The arboretum farm also will feature agricultural developments on the horizon, such as perennial grain crops that don’t require replanting every year.
“This is a monumental addition to their displays there,” said Jean Knakmuhs, a board member for the Minnesota Corn Growers Association, one of the farm’s sponsors. “I think it’s going to be an eye-opening experience for metro residents.”
If familiarity with basic farming practices is fading, public interest in food sources and handling is on the rise, thanks to farmers markets, farm-to-table restaurants, food-safety concerns and foodie culture.

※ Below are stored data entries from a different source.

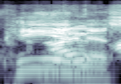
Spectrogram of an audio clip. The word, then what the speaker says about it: pianist: Pianist, Arch. I tell you. Pianist, like piano. Pianist.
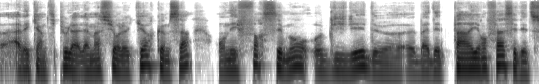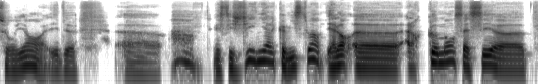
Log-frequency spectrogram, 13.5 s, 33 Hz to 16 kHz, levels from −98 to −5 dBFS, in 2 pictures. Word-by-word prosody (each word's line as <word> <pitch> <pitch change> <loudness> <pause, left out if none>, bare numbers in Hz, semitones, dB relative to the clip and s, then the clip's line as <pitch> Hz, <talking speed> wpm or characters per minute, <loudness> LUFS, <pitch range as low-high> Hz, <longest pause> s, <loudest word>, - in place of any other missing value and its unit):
avec 100 +1 -4
un 95 - -3
petit - - -13
peu 115 -1 -1
la 95 -4 0
la 95 +1 -3
main 95 +2 -3
sur 105 -1 -1
le 90 0 -2
cœur 130 +7 -3
comme 105 -9 -2
ça, 120 +9 0 0.4
on 95 +2 -5
est 100 0 -2
forcément 115 -1 -2
obligé 100 +4 -1
de, 95 -6 -5
heu 80 -2 -9
heu, - - -6
bah, 90 +1 -5
d'être 90 -1 -5
pareil 110 0 +3
en 110 +1 -1
face 135 +3 0
et - - +1
d'être 90 -1 -6
souriant 110 +2 0
et 95 - -5
de, 95 -2 -4 0.6
heu 80 -2 -10 0.2
han, 175 -5 -4 0.3
mais 100 - -3
c'est 110 +3 -1
génial 180 - +2
comme 115 -4 +3
histoire! 175 - +2
Et - - +2
alors, 135 +3 +5
heu, 110 -2 +4
alors, - - -2
comment 170 +2 +4
ça 140 - +3
s'est, 135 +3 +5
heu 100 -3 +1
105 Hz, 195 wpm, -20 LUFS, 95-125 Hz, 0.6 s, alors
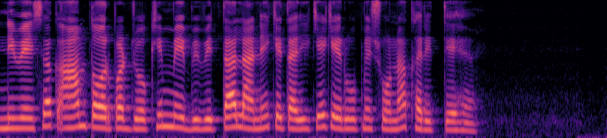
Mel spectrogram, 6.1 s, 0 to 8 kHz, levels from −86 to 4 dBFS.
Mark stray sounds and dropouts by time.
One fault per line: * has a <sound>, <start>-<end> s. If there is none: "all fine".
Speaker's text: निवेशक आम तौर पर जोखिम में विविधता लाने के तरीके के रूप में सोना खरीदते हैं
all fine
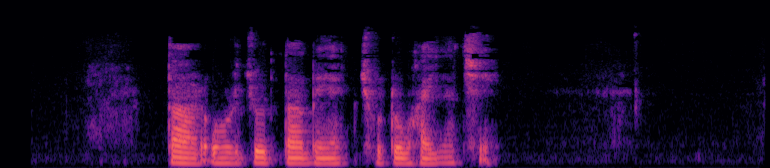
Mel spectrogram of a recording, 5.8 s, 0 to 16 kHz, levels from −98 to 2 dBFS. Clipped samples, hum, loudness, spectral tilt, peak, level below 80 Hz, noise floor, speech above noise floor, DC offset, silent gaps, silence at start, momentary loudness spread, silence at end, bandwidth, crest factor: under 0.1%; none; -33 LUFS; -6.5 dB/octave; -12 dBFS; -76 dBFS; -79 dBFS; 47 dB; under 0.1%; none; 1.25 s; 9 LU; 2.1 s; 8 kHz; 24 dB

“This is such an important time, when consumers are very interested in how their food is grown,” said Morgan Kinross-Wright, executive director of the Land O’Lakes Foundation, another sponsor.
“It’s the hottest trend in horticulture right now,” Branhagen said.
The interpretive project at first was to be called the Red Barn Farm. That’s still its informal name but will soon change to avoid confusion with other organizations, including a small farm and food shop in Northfield.
The land has a long history of its own. It was home to the Dakota for thousands of years before Swiss immigrants Theodore and Sophie Bost arrived in 1853 and cleared the land, tended crops and kept bees.
The next resident, Joseph Williams, built the barn around 1917. The land was passed down through generations of Williamses until the University of Minnesota, which operates the arboretum, bought the property in 1967.
The barn is brightly painted and well-tended on the outside, but the interior is a different story. Used for storage in recent years, the barn is undergoing extensive renovation so it can be opened as an exhibition and event center.
The farm will celebrate produce developed at the Horticultural Research Center, another arm of the U located across Hwy. 5 from the arboretum. The center began breeding apples around 1900, back when Minnesota had only one type of apple and people weren’t even sure others would grow here, Branhagen said. U researchers developed nearly 30 varieties, including classics like the Haralson from the 1920s and the more recent Honeycrisp, named the Minnesota State Fruit in 2006.
The center also developed wine and table grapes hardy enough to thrive in a northern climate — the successful Itasca grape now has 100,000 plants around the world, Branhagen said — as well as apricots, tart cherries and dozens of other fruits. The orchard and vineyard, which need a year to get established, will open in 2020.
Exhibits will display farming practices from other cultures, community garden methods and pollinator-friendly plants. The barn is just steps away from the arboretum’s two-year-old Tashjian Bee and Pollinator Discovery Center, which this year won an award from the American Institute of Architects for sustainable design excellence.
Some aspects of modern farming are controversial, such as its effects on the environment or the consequences of agricultural chemicals and genetic modification on consumer health. Those are among potential topics for exhibits or programming.
“My ambition for this is that everyone that comes through feels welcome to have their own viewpoint and no one feels attacked or criticized,” said Sandy Tanck, director of the arboretum’s interpretive programs. “These are all things that, when you know more about them and understand what the questions are, you can make a more informed opinion.”